The Federal Reserve is in the news a lot. With inflation running hot, everyone is trying to figure out how high the Fed will raise interest rates. At Hanson + Doremus, we are not trying to guess where rates end up, but we do think it is important to understand the Fed and its thinking around inflation.
The Fed’s goals are maximum employment and stable prices, the latter defined as two percent inflation. The Fed’s main tool to achieve these objectives is the control of short-term interest rates, especially the “federal funds” rate at which financial institutions borrow from one another. By raising interest rates, the Fed makes borrowing more expensive. The thinking goes that this results in fewer projects and slower hiring, reducing wage growth and the demand for goods and services, and thereby reducing the rate of inflation.
The Fed has now raised interest rates from zero to 4.5 percent with further increases expected (Figure 1). That is well into the territory they believe is restrictive for economic activity and where they expect some impact on inflation. And yet, the latest inflation reading was 5.4 percent, well above the Fed’s two percent target. So how does the Fed figure out how deep into restrictive territory to go and how long to stay there? That depends on the impact the Fed thinks it is having on inflation, and therein lies the problem—it’s a little like feeling your way in the dark.
First, the Fed recognizes “long and variable” lags between changes in interest rates and their impact, so the Fed does not get feedback until some unknown future date. Second, the feedback itself is not clear. Inflation data are noisy, and the Fed is currently relying on less than half the prices in the economy, so-called “core non-housing services,” for signs of the impact of rate hikes. Finally, the Fed believes psychology plays a role, and psychology can be fickle. The risk is that if people come to expect higher inflation in the future, they will buy more today, pushing prices up even faster. To prevent expectations from taking off, the Fed is inclined to talk and act aggressively.

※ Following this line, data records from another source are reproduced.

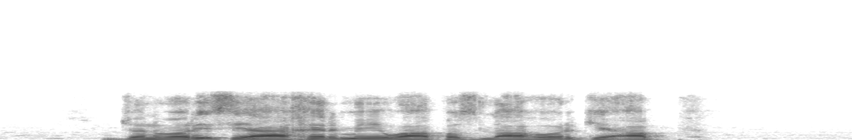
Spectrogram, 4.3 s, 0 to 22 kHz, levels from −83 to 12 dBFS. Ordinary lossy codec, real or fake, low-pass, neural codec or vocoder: Opus, 16 kbps; real; 7.2 kHz; none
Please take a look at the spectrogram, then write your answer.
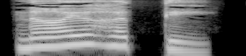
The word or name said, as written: ನಾಯಹತ್ತಿ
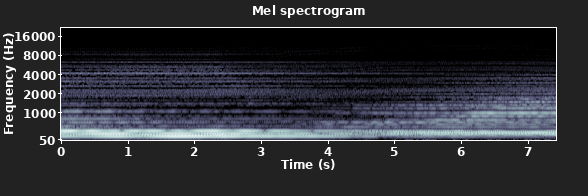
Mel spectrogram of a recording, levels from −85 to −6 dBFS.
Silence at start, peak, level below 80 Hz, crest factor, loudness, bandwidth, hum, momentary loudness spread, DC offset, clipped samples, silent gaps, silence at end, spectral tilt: 0 s; -6 dBFS; -74 dBFS; 14 dB; -21 LUFS; 6.6 kHz; none; 14 LU; under 0.1%; under 0.1%; none; 0 s; -9.5 dB/octave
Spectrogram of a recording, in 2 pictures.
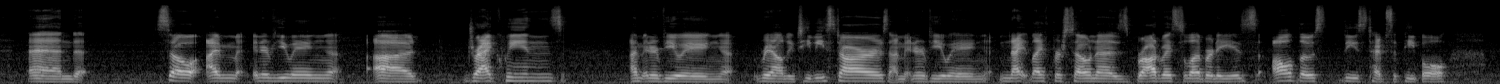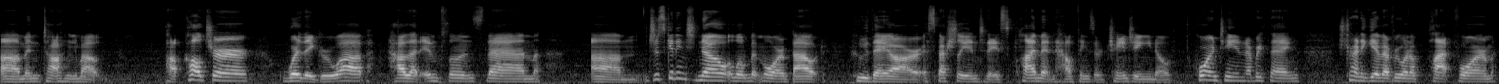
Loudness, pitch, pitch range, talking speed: -26 LUFS, 145 Hz, 130-155 Hz, 145 wpm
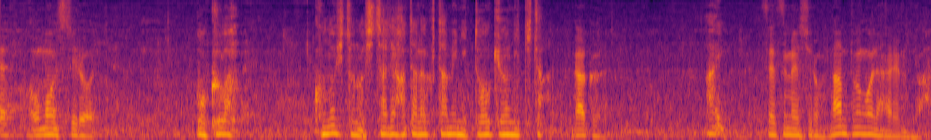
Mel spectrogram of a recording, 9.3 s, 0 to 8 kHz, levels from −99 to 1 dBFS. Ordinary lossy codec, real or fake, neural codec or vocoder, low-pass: none; fake; codec, 16 kHz, 4 kbps, FunCodec, trained on LibriTTS, 50 frames a second; none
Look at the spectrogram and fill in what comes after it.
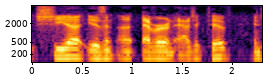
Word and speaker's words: Shia: You're only going to call it Shia. That's the proper way to say it. That's S-H-I-A. Sometimes there's a diacritic mark in there to indicate that there's a glottal stop, but usually that's left out in English.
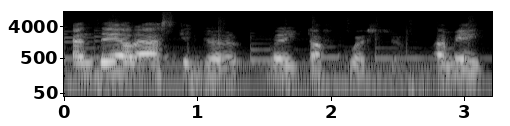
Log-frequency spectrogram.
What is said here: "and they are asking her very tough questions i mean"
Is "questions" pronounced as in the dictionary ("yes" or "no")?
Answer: no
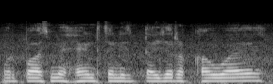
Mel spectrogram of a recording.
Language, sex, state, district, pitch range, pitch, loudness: Hindi, male, Uttar Pradesh, Saharanpur, 150-155 Hz, 155 Hz, -14 LUFS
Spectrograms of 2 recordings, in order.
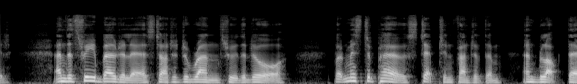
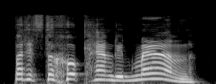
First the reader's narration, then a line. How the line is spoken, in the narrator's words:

Looking at Figure 2, it is hard to know yet whether the Fed is succeeding in reducing inflation. Since they began hiking rates last spring, big picture inflation (dark grey) has come down, but their watchpoint inflation number (orange) remains elevated. Longer run inflation expectations (light grey), however, are still around the Fed’s two percent goal.
Another dilemma is that by trying to push down inflation, the Fed might cause a recession. The labor market and economy have thus far proven resilient to higher rates, but the Fed needs them to slow down because their strength contributes to inflation. However, continuing to raise rates to get back to two percent inflation could involve slowing growth to the point of recession, or exposing business practices born of the low-rate environment that suffer with higher rates. Right now, presented with the risks of runaway inflation versus slower growth, the Fed has indicated it will side with more rate increases to tamp down price increases. This does not paint an encouraging picture for the chances of a “soft landing.”
The Fed meets next week and will update their projections for the federal funds rate and inflation over the next several years. What actually ends up happening probably won’t follow that script, but these estimates will shed some light on the impact the Fed thinks it is having on inflation and how long they expect to keep rates in restrictive territory.